__REQUIREMENT__: Return the records below from the line containing "You have a spectrogram" onward, exactly, through and including the last line.
** Opening INPUT DATA block **
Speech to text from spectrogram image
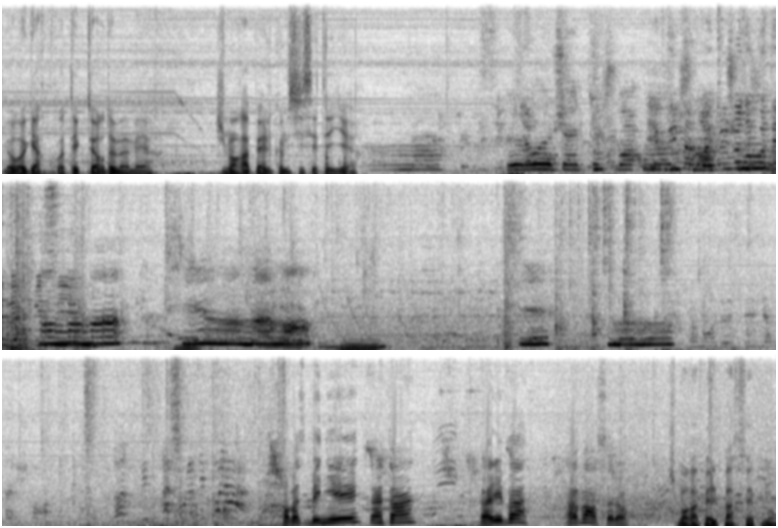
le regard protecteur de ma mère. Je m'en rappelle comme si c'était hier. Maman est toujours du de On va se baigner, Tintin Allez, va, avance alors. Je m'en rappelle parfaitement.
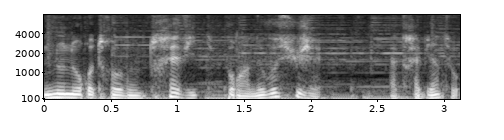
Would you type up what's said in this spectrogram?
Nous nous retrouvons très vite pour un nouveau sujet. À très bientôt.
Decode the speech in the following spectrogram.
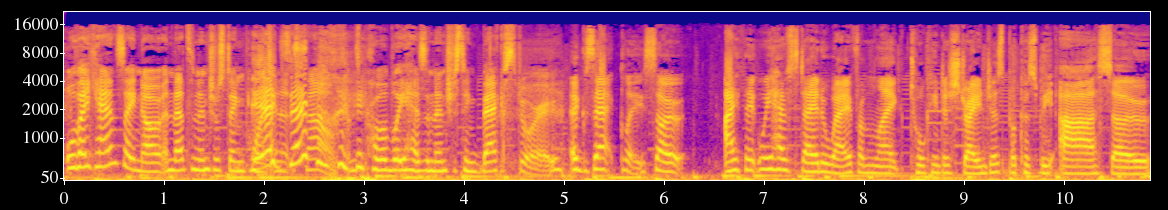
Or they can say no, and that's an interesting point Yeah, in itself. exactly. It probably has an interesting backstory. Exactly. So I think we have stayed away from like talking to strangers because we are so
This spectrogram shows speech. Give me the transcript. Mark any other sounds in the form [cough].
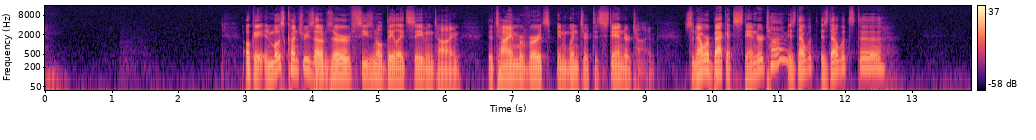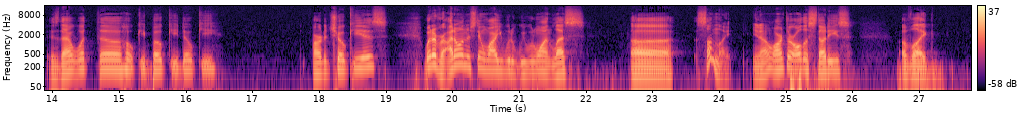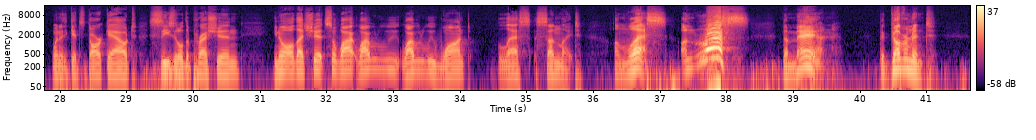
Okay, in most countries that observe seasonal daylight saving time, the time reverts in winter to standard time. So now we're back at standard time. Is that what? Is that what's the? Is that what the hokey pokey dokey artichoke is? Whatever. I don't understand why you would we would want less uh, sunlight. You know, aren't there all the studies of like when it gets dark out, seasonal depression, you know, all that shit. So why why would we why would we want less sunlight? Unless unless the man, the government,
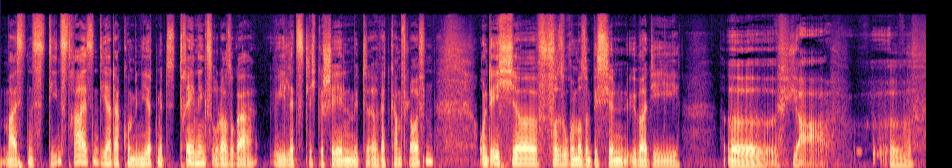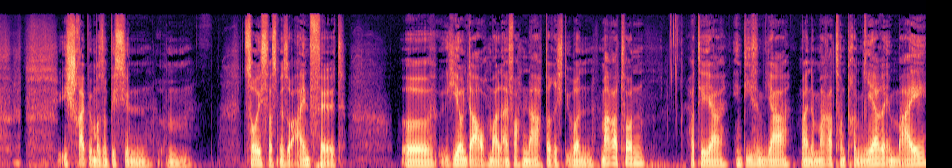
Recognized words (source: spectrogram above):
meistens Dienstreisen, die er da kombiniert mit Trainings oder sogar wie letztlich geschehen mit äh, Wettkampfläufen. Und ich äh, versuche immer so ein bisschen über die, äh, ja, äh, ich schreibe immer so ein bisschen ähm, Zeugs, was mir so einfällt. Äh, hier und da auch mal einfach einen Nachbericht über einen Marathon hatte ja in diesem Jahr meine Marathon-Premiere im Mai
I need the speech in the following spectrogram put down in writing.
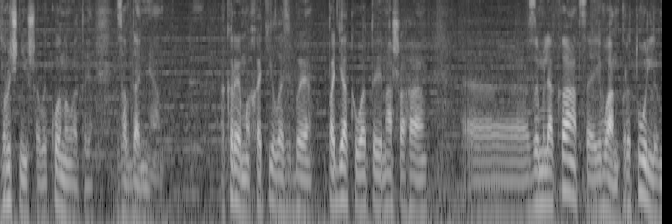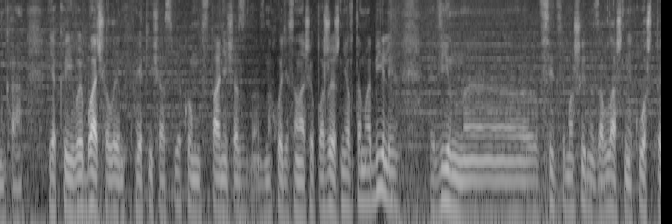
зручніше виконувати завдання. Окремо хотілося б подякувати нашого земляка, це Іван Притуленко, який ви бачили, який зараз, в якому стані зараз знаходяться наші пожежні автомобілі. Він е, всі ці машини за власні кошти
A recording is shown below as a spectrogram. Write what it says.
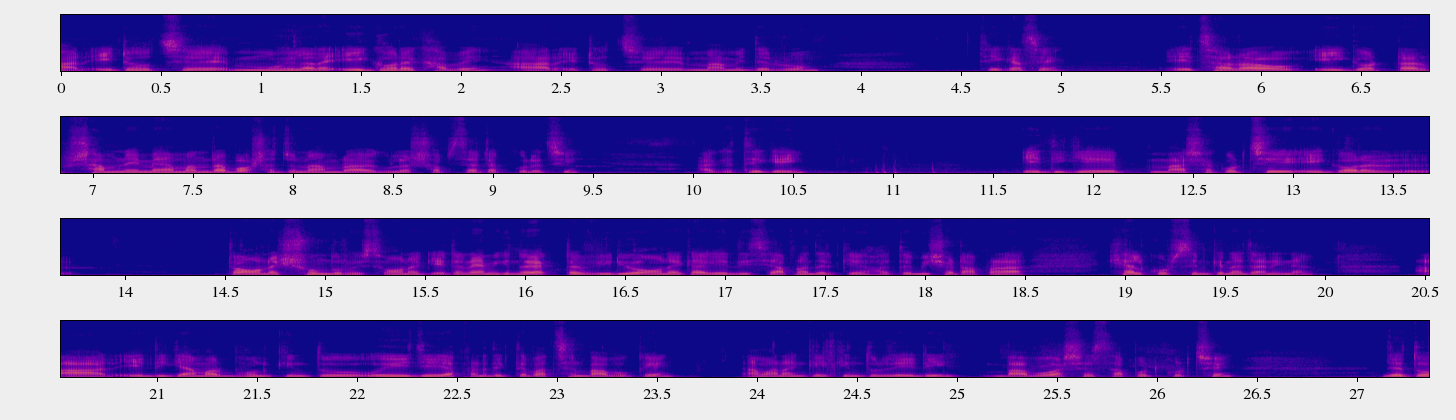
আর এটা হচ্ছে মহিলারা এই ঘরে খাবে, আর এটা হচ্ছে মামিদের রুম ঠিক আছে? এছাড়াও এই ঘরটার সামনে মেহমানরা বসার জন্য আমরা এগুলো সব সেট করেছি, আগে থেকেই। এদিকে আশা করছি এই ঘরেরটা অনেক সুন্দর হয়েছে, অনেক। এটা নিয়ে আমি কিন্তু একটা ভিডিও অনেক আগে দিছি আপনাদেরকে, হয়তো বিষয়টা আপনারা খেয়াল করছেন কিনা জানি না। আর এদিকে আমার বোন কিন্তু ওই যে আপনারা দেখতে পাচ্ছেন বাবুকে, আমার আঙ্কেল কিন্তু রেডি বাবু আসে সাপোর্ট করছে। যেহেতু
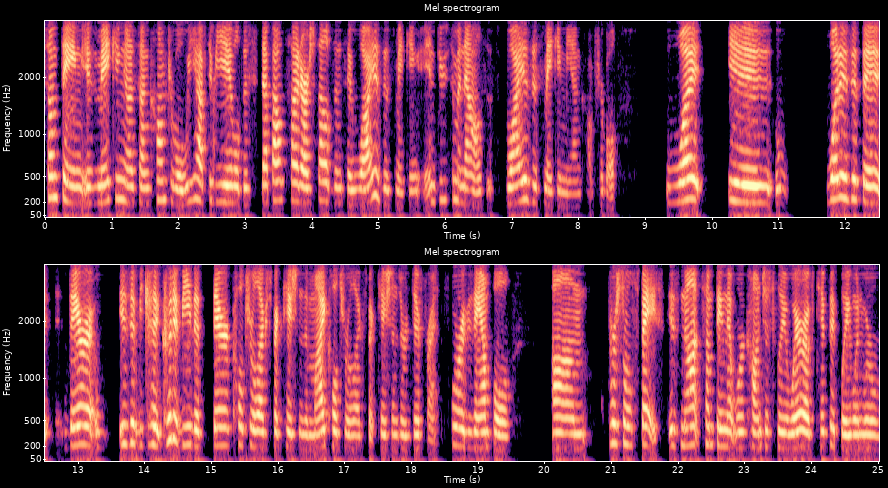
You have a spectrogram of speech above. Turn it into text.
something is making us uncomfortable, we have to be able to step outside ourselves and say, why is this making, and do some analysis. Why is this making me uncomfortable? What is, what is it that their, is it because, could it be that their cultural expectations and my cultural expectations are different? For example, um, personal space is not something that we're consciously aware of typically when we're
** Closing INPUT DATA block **
__EXPECTED OUTPUT__:
You have a spectrogram of speech above. Turn it into text.
something is making us uncomfortable, we have to be able to step outside ourselves and say, why is this making, and do some analysis. Why is this making me uncomfortable? What is, what is it that their, is it because, could it be that their cultural expectations and my cultural expectations are different? For example, um, personal space is not something that we're consciously aware of typically when we're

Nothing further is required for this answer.